  6. We are also working to provide more administrative and classified positions in key areas. This has included the hiring of more workers in our financial aid office to handle a dramatically increased workload, additional IT personnel for technological support all over campus, more librarians, more administrative assistants, more advisors, and help in the Office of Sponsored Programs, among many areas.

As we are doing this, we need to double the national impact of our research enterprise over the next five years, particularly in the programmatic areas where we are developing critical mass. Our target should be the Carnegie designation of "very high" research. Though this goal will require significant growth in faculty positions and doctoral graduates, the "very high" Carnegie research designation is a useful guide. Consider our western peer research institutions of Oregon State, Washington State, and the Universities of Oregon, New Mexico, Arizona, and Utah. Each is classified by the Carnegie Foundation for the Advancement of Teaching as Arts and Sciences/Professions balanced, comprehensive doctoral granting with either a medical school or veterinary school (except the University of Oregon), and Research University Very High. We have the same designations except for the "very high" research category. We soon will be the size of the University of Oregon and Oregon State. Appropriate applications of funds and choices made will determine whether we will move in the directions of development experienced by these Western U. S. peers.

How do we double the impact?
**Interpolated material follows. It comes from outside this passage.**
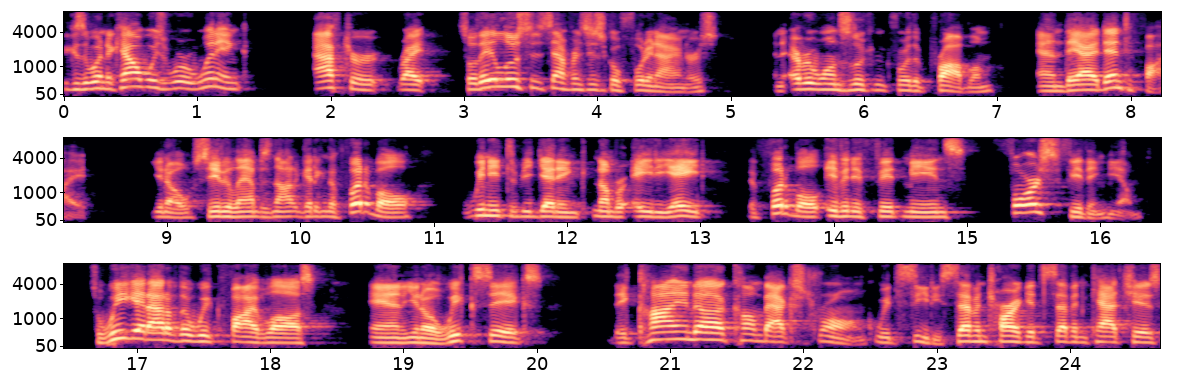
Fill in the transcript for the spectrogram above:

By following these three tactical tracks:

  1. Growing the number of tenured and tenure-track faculty on our campus;
  2. Encouraging the formation of more multi-disciplinary teams in research areas that have potential for "critical mass". Multi-disciplinary approaches will enhance opportunities for our faculty and students, forge productive relationships between research disciplines, funding agencies, and our sister institutions, and partner with industry to support economic development and technology transfer in our region.
  3. Investing in and growing our base of graduate students.

This strategy includes two immediate steps: We're adding more graduate teaching assistant positions and we're increasing our graduate student stipends by $1,500 per year to attract high-quality students from throughout the world. This investment should yield increased graduate enrollment, retention and help fortify our overall research capacity. Increasing research and graduate program capacity has a major, positive impact on the quality of our undergraduate offerings: more graduate teaching assistants directly impact capacity in the classrooms and labs; more research activity increases the opportunities for undergraduate research which our students seek. If we do these things, I believe we can increase the impact of our nationally-competitive and world-improving research programs.


So here we are. We are at a good moment in the history of our University. We've weathered difficult times, and now we are poised to excel in the most competitive arenas. We have a unique intellectual and social ecosystem on this campus. It gives us inherent flexibility in reaching our goal of building a culture of competitive excellence. This is our moment to lead our state ... to be outstanding and to do awe-inspiring work. This is our moment to be bold ... where we must go all in to recruit more students in order to build our University; to graduate more students; to grow our faculty faster than student growth; to re-balance faculty workload to meet nationally competitive teaching loads; to build research and graduate programs to move toward the Carnegie Very High Research ranking like our peer institutions in the West.

If our recent history is any indication, we are capable of all these things ... and so much more. I want to wish all of you a very successful 2013-2014 academic year. Go Pack, and thank you all for being here today.